Home Performance Alliance of Connecticut and SolarConnecticut said that the ratepayers who pay into the fund never anticipated the money would be used to balance the state budget.

“Consumers were promised that the surcharge fee they pay would be returned in the form of lower-cost services to reduce energy bills and this budget breaks that promise,” Michael Trahan of SolarConnecticut, said. “This surcharge account belongs to people that pay utility bills. It has nothing to do with financing state government operations.”

The Energy Efficiency Fund is funded by a surcharge on electricity and natural gas bills. The funds are collected and leveraged before being returned to consumers in the form of lower energy costs and greater efficiency.

HPACT Chairman Tim Fabuien said short-term budget gimmicks like this sweep never solve the problem.

“Raiding utility customers’ energy accounts — whether it’s $100 million, $20 million, or $2 million — will mean hundreds or even thousands of job losses and higher energy costs for families and businesses,” Faubien said.

The two groups said they plan to pursue legal action against the state for using the funds to balance the budget.

Consumer Counsel Elin Katz said she realizes these are difficult times, but she’s alarmed at the amount of money lawmakers have taken from these funds to balance the budget. She equated it to “a tax increase to residents’ and businesses’ electric and gas bills.”

According to revenue estimates adopted earlier in the day by the Finance, Revenue and Bonding Committee, the bill will take $127 million from the Energy Efficiency Fund, $20 million from the Regional Greenhouse Gas Initiative, and $28 million from the Green Bank over the next two years.

Katz said if only the Energy Efficiency Fund were raided it would cost the state. She said 14,000 low income households would not be served; 16,000 customers would not receive Home Energy Solutions (HES) assessments and services; 14,000 customers would not receive rebates for efficient air conditioners, heating equipment, and water heaters; over 2,520 new building projects would not be energy efficient; and 6,885 people will lose their jobs over the next two years.

The Senate is expected to debate the budget, which includes the sweeps, Wednesday evening. The House is expected to take it up Thursday afternoon.
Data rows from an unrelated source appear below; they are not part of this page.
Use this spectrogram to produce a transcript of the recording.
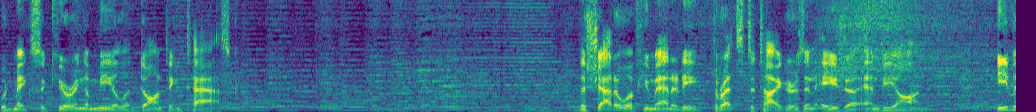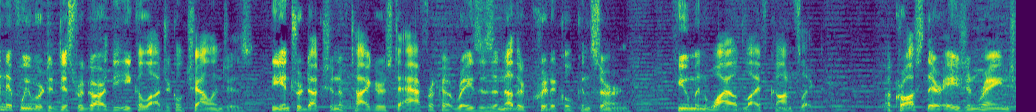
would make securing a meal a daunting task. The shadow of humanity threats to tigers in Asia and beyond. Even if we were to disregard the ecological challenges, the introduction of tigers to Africa raises another critical concern, human-wildlife conflict. Across their Asian range,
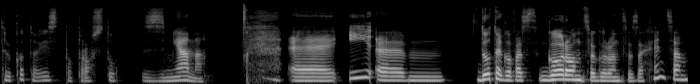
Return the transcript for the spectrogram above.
tylko to jest po prostu zmiana. E, I do tego Was gorąco, gorąco zachęcam.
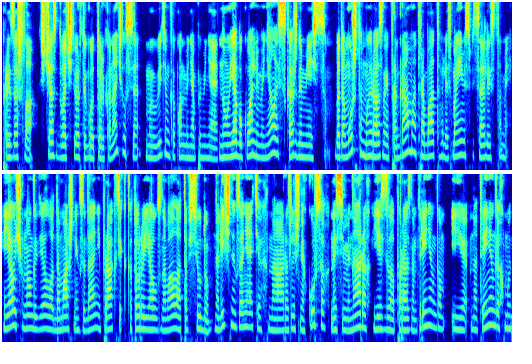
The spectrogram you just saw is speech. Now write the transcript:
произошла. Сейчас 24 год только начался, мы увидим, как он меня поменяет. Но я буквально менялась с каждым месяцем, потому что мы разные программы отрабатывали с моими специалистами. И я очень много делала домашних домашних заданий, практик, которые я узнавала отовсюду. На личных занятиях, на различных курсах, на семинарах, ездила по разным тренингам, и на тренингах мы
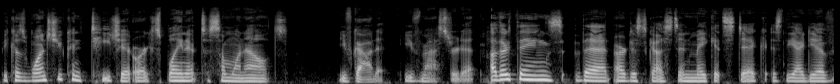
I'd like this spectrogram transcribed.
because once you can teach it or explain it to someone else, you've got it. You've mastered it. Other things that are discussed in Make It Stick is the idea of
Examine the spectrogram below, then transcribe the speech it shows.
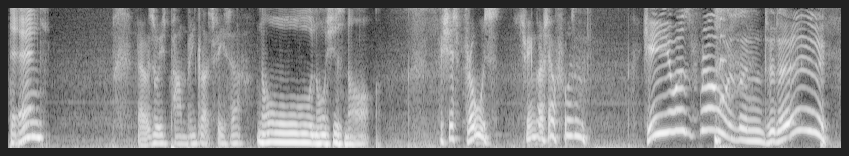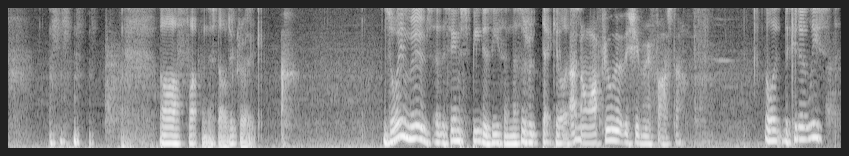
The end? It was always palm read, let's face it. No, no, she's not. She just froze. She ain't got herself frozen. She was frozen today. Oh, fuck the nostalgia critic. Zoe moves at the same speed as Ethan. This is ridiculous. I know, I feel that they should move faster. Well, they could at least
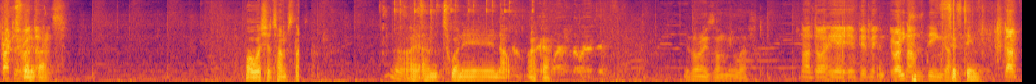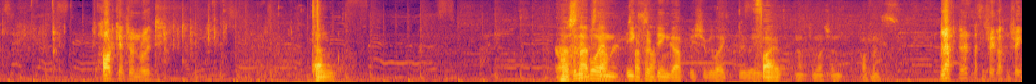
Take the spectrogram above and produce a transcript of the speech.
Practically right 25. entrance. What was your time snap? I am 20 now. Okay. Devona is on me left. No, do I hear impede me? Right now. is being up. 15, Got him. Hard can turn route. 10. Uh, Billy snipes Boy down. and X Snipes are down. up. It should be like really Five. not too much on offense. Left, left and three, left and three.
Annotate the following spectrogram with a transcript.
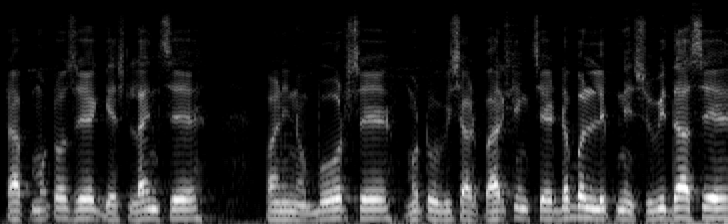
સ્ટાફ મોટો છે ગેસ લાઇન છે પાણીનો બોર છે, મોટું વિશાળ પાર્કિંગ છે, ડબલ લિફ્ટની સુવિધા છે,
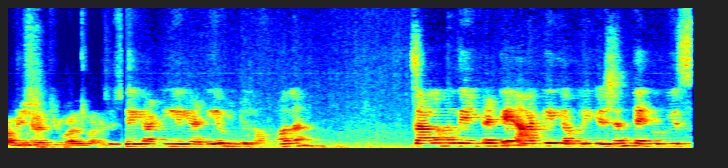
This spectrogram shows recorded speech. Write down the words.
కమిషన్కి మరి మన చాలా మంది ఏంటంటే RTI application ten rupees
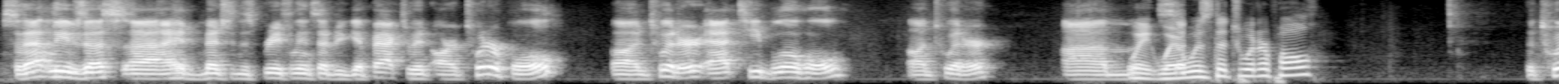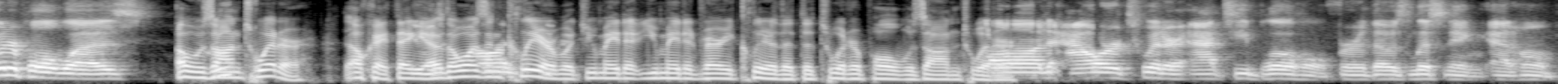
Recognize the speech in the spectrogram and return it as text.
So that leaves us. Uh, I had mentioned this briefly and said we'd get back to it. Our Twitter poll on Twitter at T Blowhole on Twitter. Um, Wait, where so was the Twitter poll? the Twitter poll was Oh, it was on Twitter. Okay, thank you. was That wasn't clear, Twitter. but you made it. You made it very clear that the Twitter poll was on Twitter. on our Twitter at T Blowhole for those listening at home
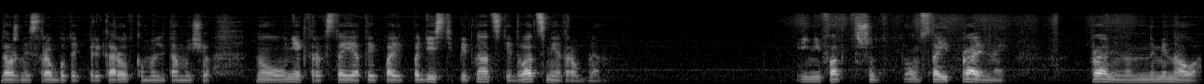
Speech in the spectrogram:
должны сработать при коротком или там еще. Но у некоторых стоят и по, по 10, 15, и 20 метров, блин. И не факт, что он стоит правильный, правильно номинала.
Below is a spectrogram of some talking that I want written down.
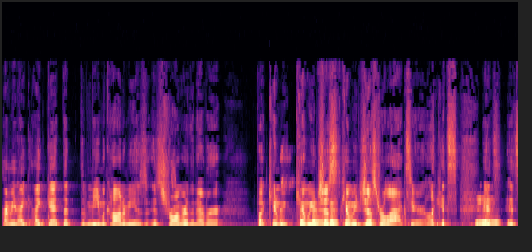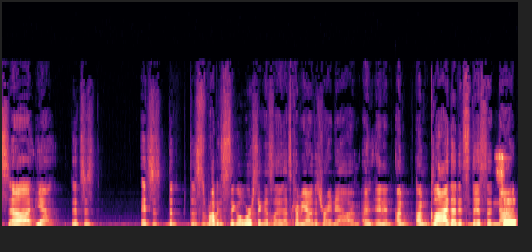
I mean, I, I get that the meme economy is, is stronger than ever, but can we can we just can we just relax here? Like it's it's it's uh yeah, it's just it's just the, this is probably the single worst thing that's that's coming out of this right now. I'm, I- and I'm I'm glad that it's this and not So-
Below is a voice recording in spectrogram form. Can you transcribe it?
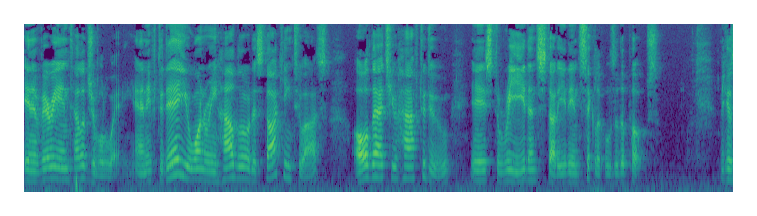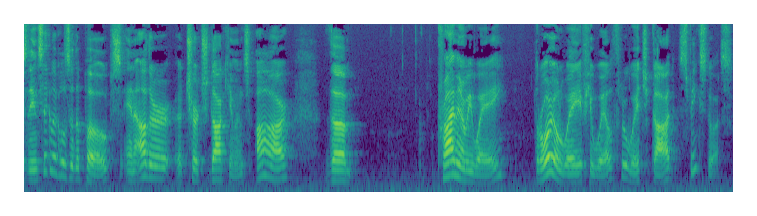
in a very intelligible way. And if today you're wondering how the Lord is talking to us, all that you have to do is to read and study the encyclicals of the popes. Because the encyclicals of the popes and other uh, church documents are the primary way the royal way, if you will, through which God speaks to us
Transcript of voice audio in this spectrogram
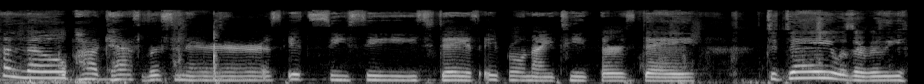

Gov. Dannel P. Malloy, who only received budget documents late Wednesday afternoon, has said he would hope lawmakers would reconsider the deep cuts to the programs.

“We strongly hope that much of the damage these cuts would have caused will be avoided,” Malloy said Tuesday.